By Jenn Williams
Emerson College has only ever had one motto: Expression Necessary to Evolution. Although it is a short statement, the history and meaning behind it is actually quite complex. The origins of the motto date back to 1878, when founder Charles Wesley Emerson was working as a minister, attending oratory classes at Boston University, participating in the temperance movement, and giving free lectures on various subjects. The stress of these various duties took a toll on his health, and he found himself unable to continue his ministerial and lecturing activities.
After traveling to New Hampshire and the British Isles to cure his “consumption in an incipient stage, and dyspepsia,” in 1879 he obtained a medical degree at the Eclectic Medical College of Pennsylvania. According to several students, friends, and coworkers, Emerson’s training as a minister, orator, and physician led him to create an educational philosophy that encompassed aspects of all three fields. Emerson believed that it was possible for individuals to train themselves physically, mentally, morally, and spiritually to achieve “perfect altruism,” a state in which their lives were focused solely on helping and elevating others. This, to Emerson, was the zenith of humanity’s evolution—in which the mind, body, and soul were perfected.
The question remaining was how to reach this peak of evolution. Emerson believed that the key was studying and perfecting the various methods of expression, as it was through expression that “the attributes of soul are channelled.” Learning proper speaking skills for dramatic, interpersonal, and public activities not only required using one’s intellect to determine the meaning behind one’s words and the best way to portray them, but also developing the emotional awareness necessary to understand the impact and nuances of those words. In that way, according to one of Emerson’s students, “expressional training of the best kind refines the sensibilities, cultivates the beauty of speech, trains the intellect, educates the emotions, broads the sympathies, and gives keen insight into the deeper understanding of life.”
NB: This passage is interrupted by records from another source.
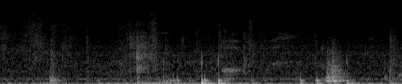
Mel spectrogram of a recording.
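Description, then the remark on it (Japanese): A steady electric fan whirs while it is handled, with scattered clicks and knocks as it is turned to face another way and switched to its low setting; no one speaks. “ちょっと扇風機の音うるさいかな向き変えますね扇風機のね”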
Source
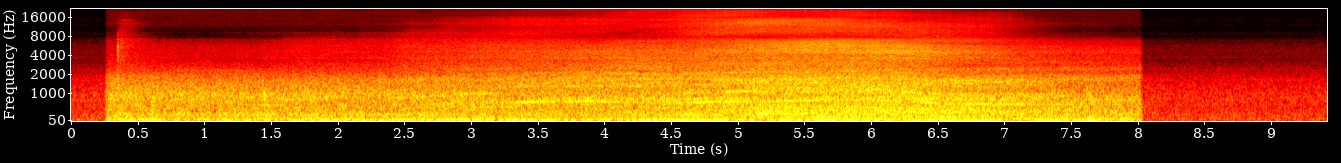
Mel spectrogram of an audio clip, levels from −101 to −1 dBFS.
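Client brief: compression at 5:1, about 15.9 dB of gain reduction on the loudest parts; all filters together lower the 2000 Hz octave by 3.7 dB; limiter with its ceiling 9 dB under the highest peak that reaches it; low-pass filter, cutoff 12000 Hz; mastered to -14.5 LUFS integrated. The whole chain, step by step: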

Although speech was a key component of an education focusing on expression, Emerson felt it was also very important to focus on physical health and movement. Exercises that focused on building fluid, graceful movements would allow for more perfect expression of ideas, thoughts, and feelings. They would also create a strong, healthy body capable of warding off illness and obeying the commands of the mind and soul.
Emerson’s goal in creating his college was to train students who could implement his educational philosophy. He developed courses—including those titled Oratory, Gesture, Dramatic Interpretation, Physical Culture, and English Literature—that brought all its threads together to demonstrate that proper expression in all its forms was the only way for students to reach their full potential. Therefore, expression was necessary to evolution.
 Coffee Jr., John M. and Richard L. Wentworth, eds. A Century of Eloquence: The History of Emerson College 1880–1980 (Boston: Alternative Publications, 1982), p. 16.
 Coffee Jr., p. 38.
 Theodore E. Romberg, “An Introduction to the Philosophy of Charles Wesley Emerson,” A Century of Eloquence: The History of Emerson College 1880–1980, eds. John M. Coffee Jr. and Richard L. Wentworth (Boston: Alternative Publications, 1982), p. 30.
 Grace H. Foster, “Emerson College of Oratory,” The Normal Magazine (Vol. 15, 1910), pp. 16–17.